Refugee and rights groups have raised serious concerns about a European Union plan to stem the migration crisis, as Greece and Turkey rush to be ready to launch a controversial refugee "swap" programme on Monday.
Officials in Athens and Brussels say that about 500 migrants are due to be sent back from a Greek island to Turkey on Monday, as the EU seeks to close a Mediterranean route that more than one million migrants took to Europe last year.
Greece and Turkey were rushing through legislation on Friday to underpin the scheme, even as the United Nations refugee agency (UNHCR) and Amnesty International cast grave doubt on a plan that leading rights groups call unethical and possibly illegal.
"UNHCR is today urging parties to the recent EU-Turkey agreement on refugees and migrants to ensure all safeguards are in place before any returns begin. This is in light of continued serious gaps in both countries," said Melissa Fleming, a spokeswoman for the UN group.

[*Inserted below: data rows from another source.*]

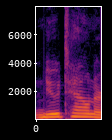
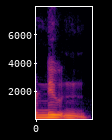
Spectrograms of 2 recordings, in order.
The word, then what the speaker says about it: Newtown: Yeah, I'm like, I can't remember if they pronounce it Newtown or Newton. That was just me. – It just depends on who you talk to.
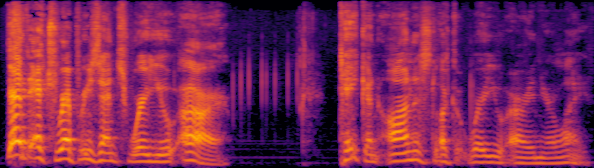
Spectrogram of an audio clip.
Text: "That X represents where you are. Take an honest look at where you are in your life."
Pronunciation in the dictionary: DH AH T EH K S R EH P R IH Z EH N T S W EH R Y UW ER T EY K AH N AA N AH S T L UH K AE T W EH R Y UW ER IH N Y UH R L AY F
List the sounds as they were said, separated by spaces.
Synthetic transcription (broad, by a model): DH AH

Under the EU-Turkey plan, any migrant who does not qualify for or does not seek asylum in Greece will be returned to Turkey, and in return a Syrian refugee from one of many Turkish camps will be sent to the EU.
But hundreds of staff that EU states pledged to send to Greece to implement the process are yet to arrive, raising the danger that not all asylum cases will be assessed individually, which is a key element of refugee law.
“Across Greece, which has been compelled to host people because of closed borders elsewhere in Europe, numerous aspects of the systems for receiving and dealing with people who may need international protection are still either not working or absent,” said Ms Fleming.
She also warned that deteriorating conditions, overcrowding, lack of information and mounting fear at migrants’ camps around Greece created a real danger of “panic and injury” at these sites in the coming days.
Reports of fights among migrants are increasing at Greek camps; on the island of Chios on Thursday night, three people suffered stab wounds during rioting, and dozens of people broke out of the camp on Friday.
It is still not clear how and by whom migrants will be removed from Greece and taken back across the Mediterranean to Turkey, but Turkish prime minister Ahmet Davutoglu insisted the scheme would begin as planned on Monday.
Amnesty said on Friday it was not safe for the EU to send people back to Turkey, where the group's research suggests that the authorities had forcibly returned thousands of Syrians to their war-ravaged homeland in recent weeks – a claim Ankara denies.
John Dalhuisen, Amnesty's director for Europe and central Asia, said that "if the agreement proceeds as planned, there is a very real risk that some of those the EU sends back to Turkey will suffer the same fate."
“It is a deal that can only be implemented with the hardest of hearts and a blithe disregard for international law,” he added.